Copy all the lines of the data that include the word "pauses".

------

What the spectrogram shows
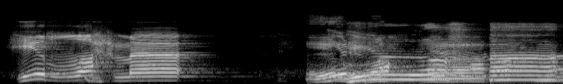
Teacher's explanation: পুরা বিসমিল্লাটা যখন আমরা উচ্চারণ করব, ঠোঁট একবারের জন্য গোল হবে না, পুরা ঠোঁটটাকেই খোলা রেখে। · কারণ আমরা জানি তাসদিদ অর্থাৎ দুইটা হরফ, কোন হরফে তাসদিদ থাকলে ওই হরফটা ডাবল, এইটা বুঝায়। তো এখানে দুইটা র, উভয় রকেই মোটা করে উচ্চারণ করতে হবে।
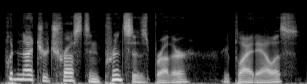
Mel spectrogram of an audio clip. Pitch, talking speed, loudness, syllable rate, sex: 135 Hz, 175 wpm, -17 LUFS, 5.2 syllables/s, male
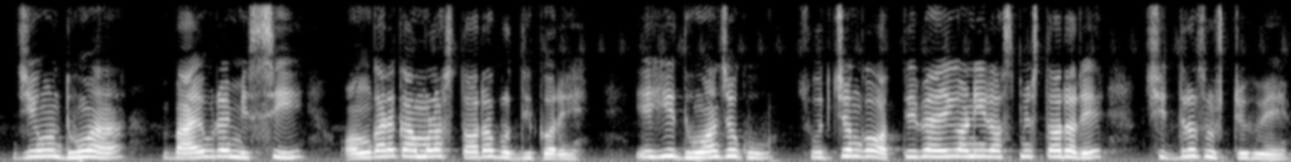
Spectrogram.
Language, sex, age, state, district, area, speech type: Odia, female, 30-45, Odisha, Nayagarh, rural, spontaneous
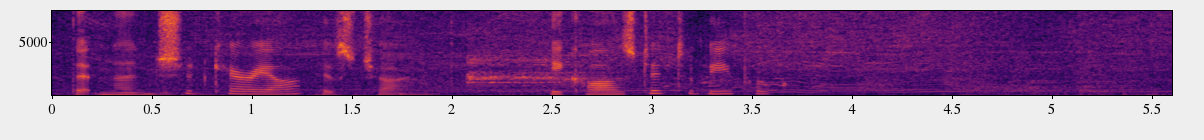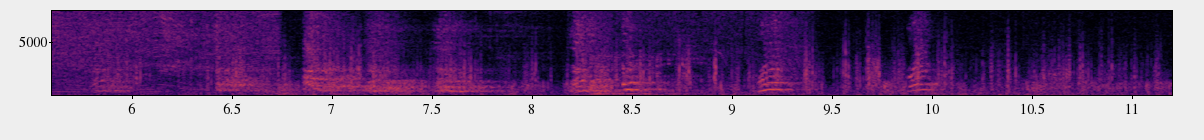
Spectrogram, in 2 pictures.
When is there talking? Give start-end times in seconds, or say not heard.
0.1-3.7.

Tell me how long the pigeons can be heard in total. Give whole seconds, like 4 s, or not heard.
not heard.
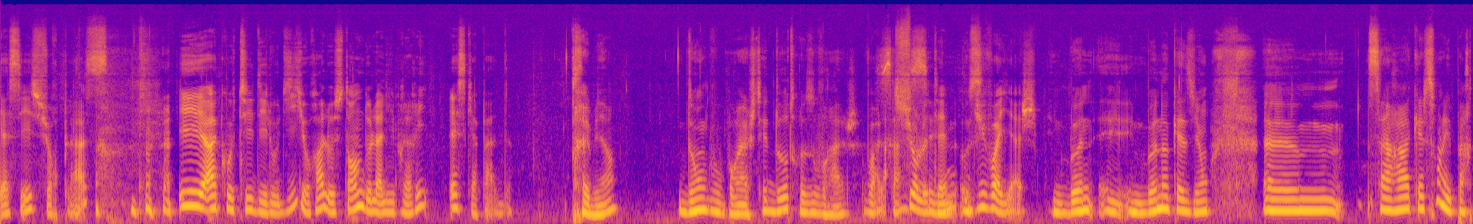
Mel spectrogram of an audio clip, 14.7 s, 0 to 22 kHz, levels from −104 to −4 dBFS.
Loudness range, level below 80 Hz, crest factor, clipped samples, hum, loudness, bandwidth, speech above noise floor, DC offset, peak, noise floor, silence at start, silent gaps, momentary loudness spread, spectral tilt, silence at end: 4 LU; -50 dBFS; 20 dB; under 0.1%; none; -24 LUFS; 18 kHz; 26 dB; under 0.1%; -4 dBFS; -49 dBFS; 0 s; none; 9 LU; -5.5 dB/octave; 0 s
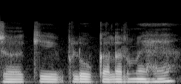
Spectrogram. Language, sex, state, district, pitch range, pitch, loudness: Hindi, male, Tripura, West Tripura, 120-125 Hz, 120 Hz, -16 LUFS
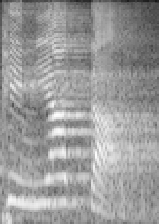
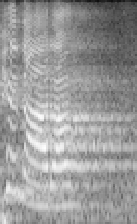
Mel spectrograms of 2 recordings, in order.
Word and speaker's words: piñata: How many of you have ever heard about a piñata? Okay, good. You say piñata. It has the ñ with the little tilde. But if you took that away, it would just be pinata.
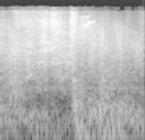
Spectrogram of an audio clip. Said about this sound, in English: That's a missile fire. The motorcade's been hit.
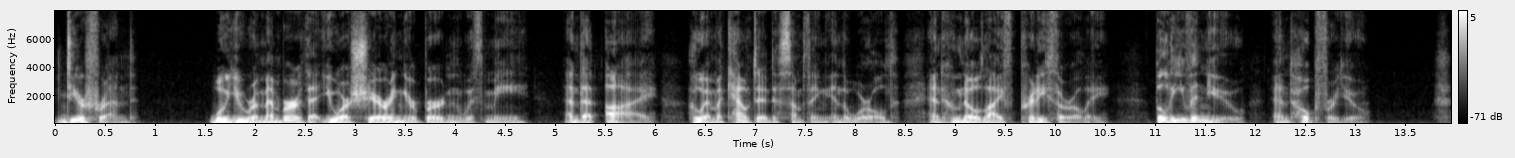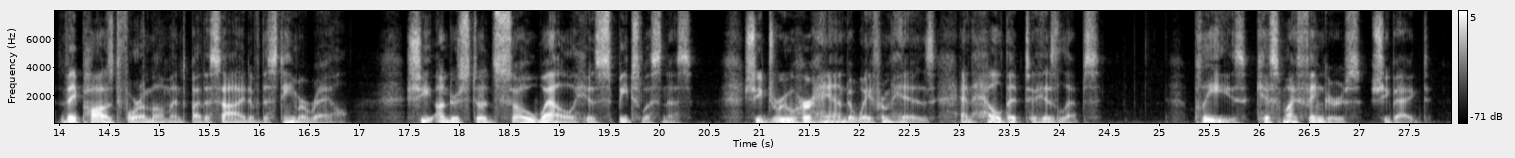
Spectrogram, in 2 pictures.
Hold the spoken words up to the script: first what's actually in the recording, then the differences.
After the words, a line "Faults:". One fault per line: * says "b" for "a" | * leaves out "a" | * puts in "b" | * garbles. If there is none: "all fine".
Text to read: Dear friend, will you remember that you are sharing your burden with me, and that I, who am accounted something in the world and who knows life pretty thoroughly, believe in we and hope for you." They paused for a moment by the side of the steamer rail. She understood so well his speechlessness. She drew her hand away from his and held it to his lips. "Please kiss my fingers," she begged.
Dear friend, will you remember that you are sharing your burden with me, and that I, who am accounted something in the world and who know life pretty thoroughly, believe in you and hope for you." They paused for a moment by the side of the steamer rail. She understood so well his speechlessness. She drew her hand away from his and held it to his lips. "Please kiss my fingers," she begged.
Faults:
* says "know" for "knows"
* says "you" for "we"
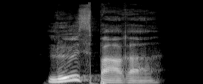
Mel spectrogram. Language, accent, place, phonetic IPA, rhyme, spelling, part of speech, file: German, Germany, Berlin, [ˈløːsbaːʁɐ], -øːsbaːʁɐ, lösbarer, adjective, De-lösbarer.ogg
- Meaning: inflection of lösbar: 1. strong/mixed nominative masculine singular 2. strong genitive/dative feminine singular 3. strong genitive plural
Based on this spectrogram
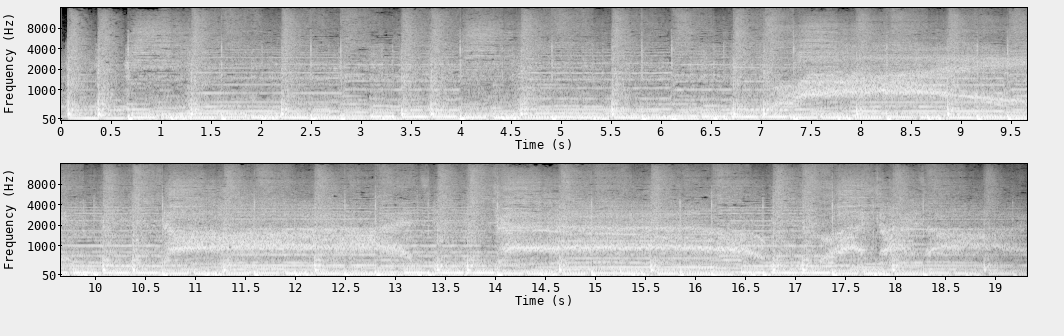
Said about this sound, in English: she'll just let out like a really monster scream in the middle of nowhere.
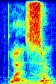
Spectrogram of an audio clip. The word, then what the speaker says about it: poison: Poisson es un pez, poison con la Z significa veneno, entonces es muy distinto hablar de un pez o de veneno, ¿no?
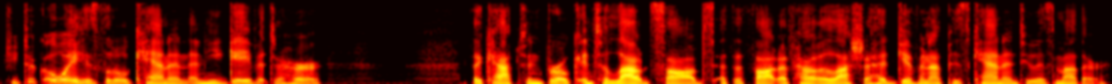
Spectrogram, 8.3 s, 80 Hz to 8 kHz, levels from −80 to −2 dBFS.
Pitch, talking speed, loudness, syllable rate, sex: 205 Hz, 230 wpm, -21 LUFS, 6.1 syllables/s, female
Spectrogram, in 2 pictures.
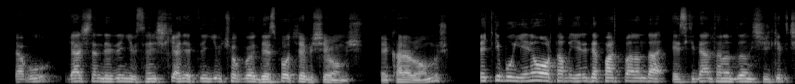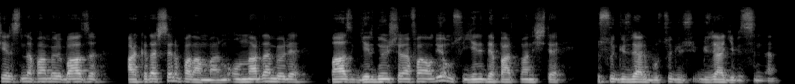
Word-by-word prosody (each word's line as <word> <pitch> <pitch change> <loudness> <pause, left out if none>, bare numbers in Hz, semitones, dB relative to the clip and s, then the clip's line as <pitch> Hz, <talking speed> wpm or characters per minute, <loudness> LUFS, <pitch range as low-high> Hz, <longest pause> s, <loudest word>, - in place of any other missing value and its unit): Ya, 125 0 -4
bu 140 +1 -6
gerçekten 145 0 -1
dediğin 140 +1 0
gibi, 130 -3 0
senin 130 +3 -1
şikâyet 135 +1 -1
ettiğin 135 0 -2
gibi 140 0 -2
çok, 140 +1 -3
böyle, 135 -4 +2
despotça 130 +2 +2
bir - - -2
şey 110 +1 -1
olmuş, 95 -2 -3 0.2
eee, 100 - -3
karar 110 0 +2
olmuş. 100 -1 -2 0.3
Peki, 170 +3 -2
bu 180 -1 +2
yeni 160 +3 0
ortamda, 165 -4 +5
yeni 150 +1 -3
departmanında 155 -2 +1
eskiden 125 +5 -2
tanıdığın 140 -1 +1
şirket 125 +3 -5
içerisinde 135 -1 -2
falan 130 0 0
böyle, 130 -2 0
bazı 130 -2 +3 0.2
arkadaşların 130 +6 +1
falan 110 -5 +3
var 100 - +1
mı? 105 - -1
Onlardan, 125 +3 +3
böyle 120 -2 -1 0.2
bazı 120 -1 +5
geri 115 +2 +2
dönüşler 125 0 +2
falan 130 0 +1
alıyor 180 +7 0
musun? 130 -4 -5
Yeni 115 +1 +2
departman, 115 -1 0
işte, 115 -1 -5 0.3
şusu 125 +1 -1
güzel, 115 -2 +2
busu 105 +4 -5
güs 105 -2 -6
güzel 115 -1 +1
gibisinden? 90 -3 -6
130 Hz, 195 wpm, -24 LUFS, 115-140 Hz, 0.3 s, ortamda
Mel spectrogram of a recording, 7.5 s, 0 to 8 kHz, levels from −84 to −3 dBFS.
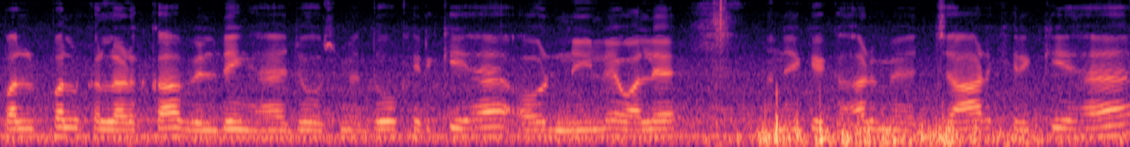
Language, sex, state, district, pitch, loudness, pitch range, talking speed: Hindi, male, Rajasthan, Bikaner, 135 Hz, -23 LUFS, 125-140 Hz, 160 wpm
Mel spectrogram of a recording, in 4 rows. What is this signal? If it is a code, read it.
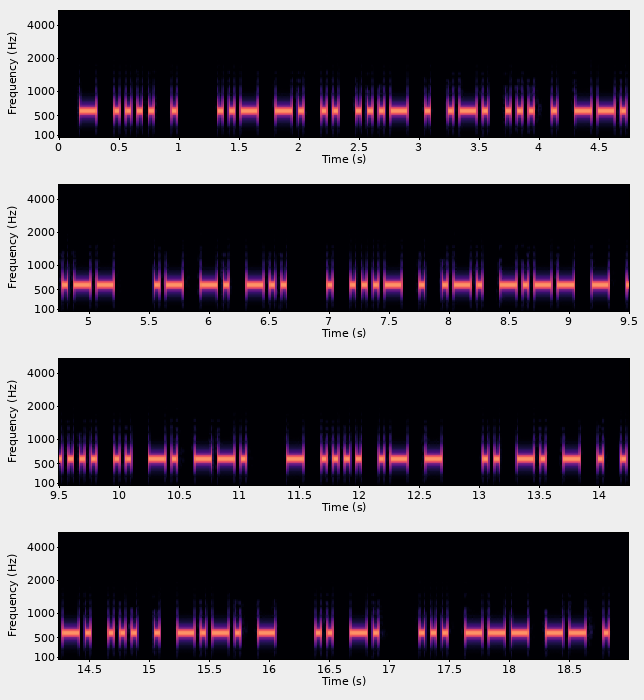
Morse code, heard as a keyed tone, about 25 wpm, 600 Hz. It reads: THE UNIVERSE, AND EVERYTHING THAT INTERSECT IN SOME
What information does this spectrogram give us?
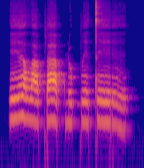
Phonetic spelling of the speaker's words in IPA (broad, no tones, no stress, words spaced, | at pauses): e lˠapɾapɳupe t̪eɾɪ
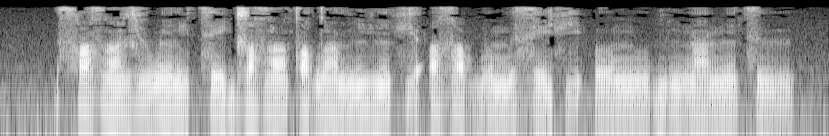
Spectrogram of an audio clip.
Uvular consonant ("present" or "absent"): absent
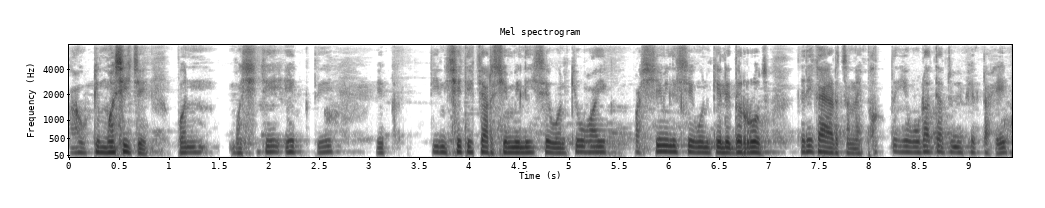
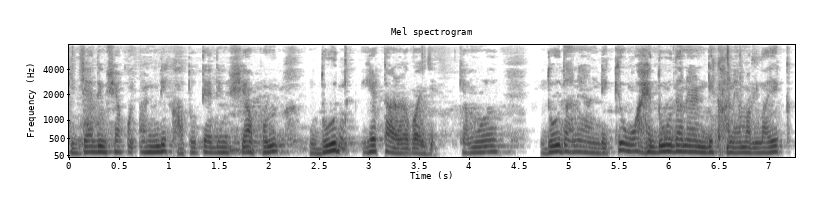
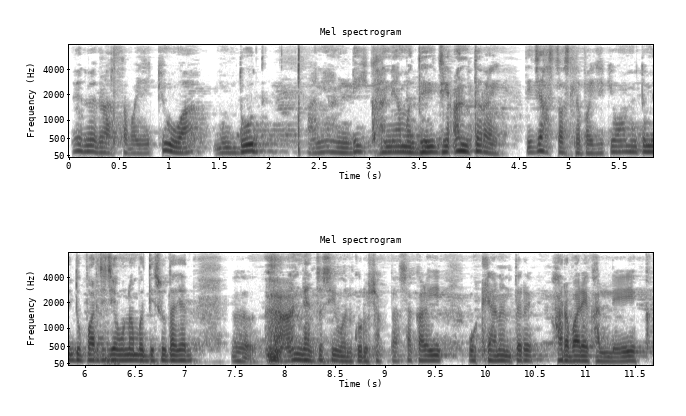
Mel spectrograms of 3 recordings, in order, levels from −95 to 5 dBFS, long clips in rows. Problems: constant background noise, background conversations at intervals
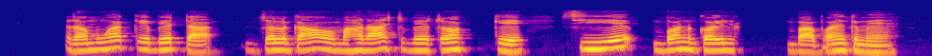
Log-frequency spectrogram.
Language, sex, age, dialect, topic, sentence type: Bhojpuri, male, 25-30, Southern / Standard, banking, question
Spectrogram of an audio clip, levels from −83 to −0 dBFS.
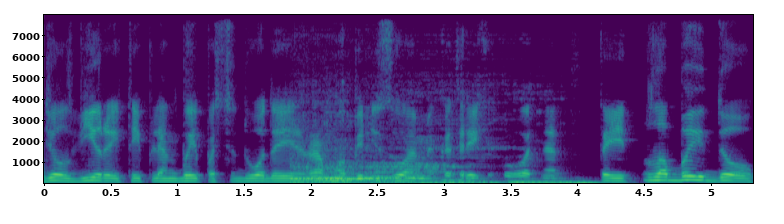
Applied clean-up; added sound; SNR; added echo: classical method log-MMSE.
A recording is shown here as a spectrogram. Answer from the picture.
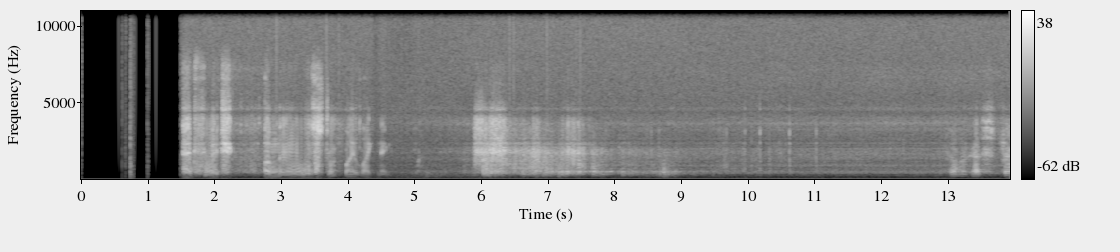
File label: ugh struck; Yes, Its the "ugh I've been struck" quote from him himself!; UGH I've been struck guy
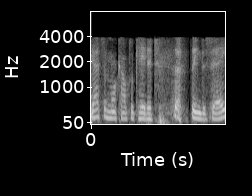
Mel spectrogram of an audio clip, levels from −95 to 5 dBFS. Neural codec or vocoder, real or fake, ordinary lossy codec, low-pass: codec, 16 kHz, 1.1 kbps, Voila-Tokenizer; fake; AAC, 16 kbps; 7.2 kHz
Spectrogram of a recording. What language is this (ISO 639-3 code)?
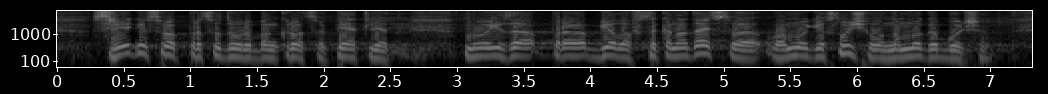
kaz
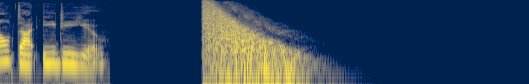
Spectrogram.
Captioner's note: zap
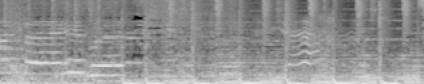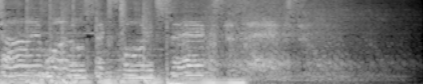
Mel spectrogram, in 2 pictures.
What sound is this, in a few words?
Time Imaging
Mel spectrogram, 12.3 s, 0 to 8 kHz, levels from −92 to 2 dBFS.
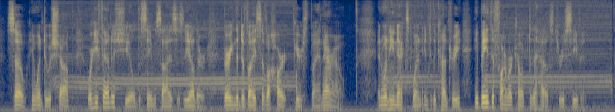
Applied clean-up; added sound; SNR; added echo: none; Camera; 14 dB; none.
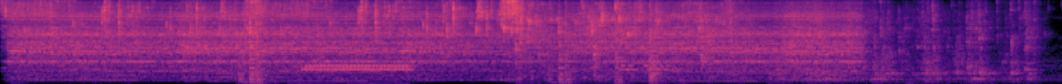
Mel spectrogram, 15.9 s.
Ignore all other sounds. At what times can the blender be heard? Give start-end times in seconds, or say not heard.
0.0-13.0.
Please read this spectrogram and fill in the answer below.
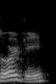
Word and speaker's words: Orji: but Yvonne Wow I I think that is how you pronounce your last name is orgy really okay yeah I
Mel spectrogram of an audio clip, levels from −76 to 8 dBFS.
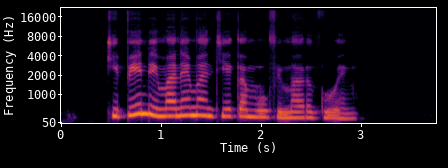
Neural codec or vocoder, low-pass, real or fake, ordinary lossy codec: autoencoder, 48 kHz, 32 numbers a frame, DAC-VAE, trained on Japanese speech; 19.8 kHz; fake; none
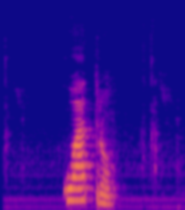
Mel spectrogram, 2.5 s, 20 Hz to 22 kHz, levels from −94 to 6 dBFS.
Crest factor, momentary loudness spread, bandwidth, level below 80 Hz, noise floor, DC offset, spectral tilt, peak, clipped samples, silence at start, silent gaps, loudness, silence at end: 20 dB; 15 LU; 7.8 kHz; -74 dBFS; -71 dBFS; under 0.1%; -7.5 dB/octave; -14 dBFS; under 0.1%; 0.85 s; none; -28 LUFS; 0.95 s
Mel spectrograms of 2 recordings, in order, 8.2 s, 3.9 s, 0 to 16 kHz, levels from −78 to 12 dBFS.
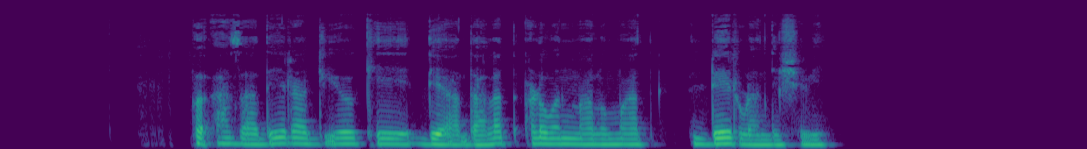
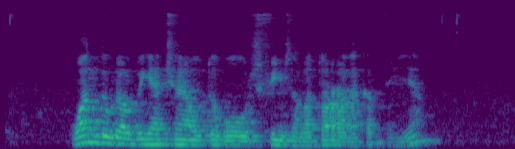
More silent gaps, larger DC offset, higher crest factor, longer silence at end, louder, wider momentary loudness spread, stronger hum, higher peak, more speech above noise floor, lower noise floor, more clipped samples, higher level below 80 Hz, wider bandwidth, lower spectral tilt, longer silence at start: neither; neither; about the same, 18 dB vs 18 dB; first, 1.95 s vs 0.55 s; about the same, -23 LUFS vs -25 LUFS; second, 8 LU vs 13 LU; neither; about the same, -6 dBFS vs -8 dBFS; first, 44 dB vs 37 dB; first, -66 dBFS vs -61 dBFS; neither; about the same, -64 dBFS vs -62 dBFS; about the same, 11 kHz vs 11.5 kHz; about the same, -7.5 dB/octave vs -8 dB/octave; first, 1.45 s vs 0.55 s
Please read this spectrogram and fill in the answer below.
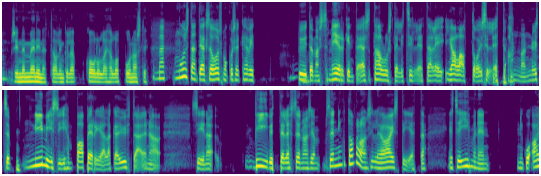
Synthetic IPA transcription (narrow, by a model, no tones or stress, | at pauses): sinːemmeninet̪ːæoliŋkylːˑæ | koululːɑihɑlopːuːnɑst̪imæmuist̪ɑnt̪iækseosmukusekæʋit̪ | pyːt̪æmæsːæmerkint̪æ̰jɑset̪ɑlːust̪elit̪silːḛːt̪ːæælːejɑlɑt̪toiselːḛet̪ːæɑnːɑnnyt̪senimisiːhempɑperiæ̰lːækæiyht̪æ̰ːḛnæ̰ː | siːnæ̰ | ʋiːʋyt̪ːelessenɑsiɑmsenniːŋkut̪ɑʋɑlːˑɑːnsilːeɑist̪ḭːḛt̪ːæ | et̪seihminen | niːŋkuʔɑ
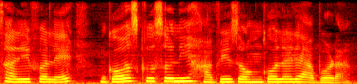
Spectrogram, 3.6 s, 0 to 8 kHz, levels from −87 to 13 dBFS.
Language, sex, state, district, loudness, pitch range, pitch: Assamese, female, Assam, Kamrup Metropolitan, -13 LUFS, 245-285 Hz, 250 Hz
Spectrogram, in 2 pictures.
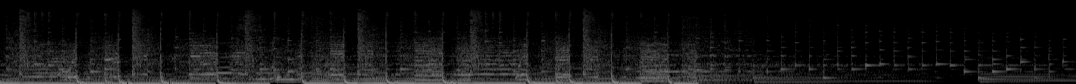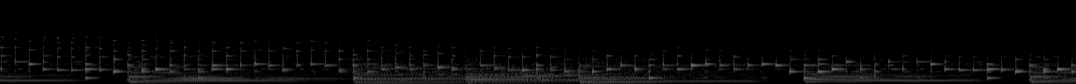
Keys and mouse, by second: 0.1-1.4 drag, 9.5 ctrl+space, 9.7-10.6 ctrl+click, 10.0 ctrl+space, 13.4 click, 13.4 click, 21.2 right click.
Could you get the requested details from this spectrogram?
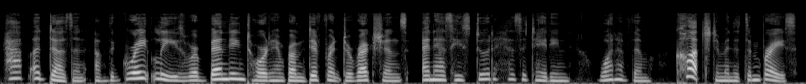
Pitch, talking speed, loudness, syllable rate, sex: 200 Hz, 200 wpm, -21 LUFS, 6.0 syllables/s, female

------

#### SOLVED PROBLEM:
Phonetic spelling of the speaker's words in IPA (broad, no tones, no stress, words spaced, | at pauses): e lˠapɾapɳupe t̪eɾɪ
Synthetic IPA transcription (narrow, by a model, no tones or stress, | at pauses): sinːemmeninet̪ːæoliŋkylːˑæ | koululːɑihɑlopːuːnɑst̪imæmuist̪ɑnt̪iækseosmukusekæʋit̪ | pyːt̪æmæsːæmerkint̪æ̰jɑset̪ɑlːust̪elit̪silːḛːt̪ːæælːejɑlɑt̪toiselːḛet̪ːæɑnːɑnnyt̪senimisiːhempɑperiæ̰lːækæiyht̪æ̰ːḛnæ̰ː | siːnæ̰ | ʋiːʋyt̪ːelessenɑsiɑmsenniːŋkut̪ɑʋɑlːˑɑːnsilːeɑist̪ḭːḛt̪ːæ | et̪seihminen | niːŋkuʔɑ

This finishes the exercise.